- What the exercise asks
Start at the line with "After viewing the" in the records below, stop at the line with "Write the words", and return every line in that span exactly, the two end lines included.
Start of Material for this exercise
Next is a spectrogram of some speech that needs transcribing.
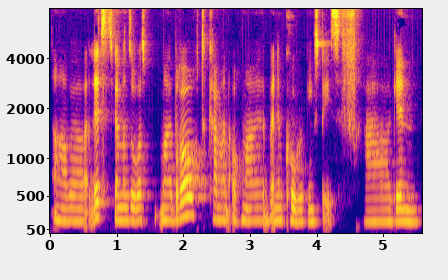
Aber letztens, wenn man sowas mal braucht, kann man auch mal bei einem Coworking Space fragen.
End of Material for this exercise
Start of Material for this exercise
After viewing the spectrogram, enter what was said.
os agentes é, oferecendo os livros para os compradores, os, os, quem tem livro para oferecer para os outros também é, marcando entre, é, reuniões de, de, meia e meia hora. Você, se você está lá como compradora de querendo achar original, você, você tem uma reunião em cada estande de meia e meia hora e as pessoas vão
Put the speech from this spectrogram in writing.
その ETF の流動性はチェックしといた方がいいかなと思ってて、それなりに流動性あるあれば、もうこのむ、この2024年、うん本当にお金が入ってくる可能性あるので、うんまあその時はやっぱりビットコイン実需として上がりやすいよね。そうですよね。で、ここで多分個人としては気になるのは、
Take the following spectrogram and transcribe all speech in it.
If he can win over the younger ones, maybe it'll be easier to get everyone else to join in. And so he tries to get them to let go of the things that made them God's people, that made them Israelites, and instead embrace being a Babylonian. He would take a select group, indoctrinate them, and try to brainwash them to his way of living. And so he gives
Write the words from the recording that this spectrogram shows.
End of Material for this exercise
- Answer space
After viewing the spectrogram, enter what was said.
os agentes é, oferecendo os livros para os compradores, os, os, quem tem livro para oferecer para os outros também é, marcando entre, é, reuniões de, de, meia e meia hora. Você, se você está lá como compradora de querendo achar original, você, você tem uma reunião em cada estande de meia e meia hora e as pessoas vão
Put the speech from this spectrogram in writing.
その ETF の流動性はチェックしといた方がいいかなと思ってて、それなりに流動性あるあれば、もうこのむ、この2024年、うん本当にお金が入ってくる可能性あるので、うんまあその時はやっぱりビットコイン実需として上がりやすいよね。そうですよね。で、ここで多分個人としては気になるのは、
Take the following spectrogram and transcribe all speech in it.
If he can win over the younger ones, maybe it'll be easier to get everyone else to join in. And so he tries to get them to let go of the things that made them God's people, that made them Israelites, and instead embrace being a Babylonian. He would take a select group, indoctrinate them, and try to brainwash them to his way of living. And so he gives
Write the words from the recording that this spectrogram shows.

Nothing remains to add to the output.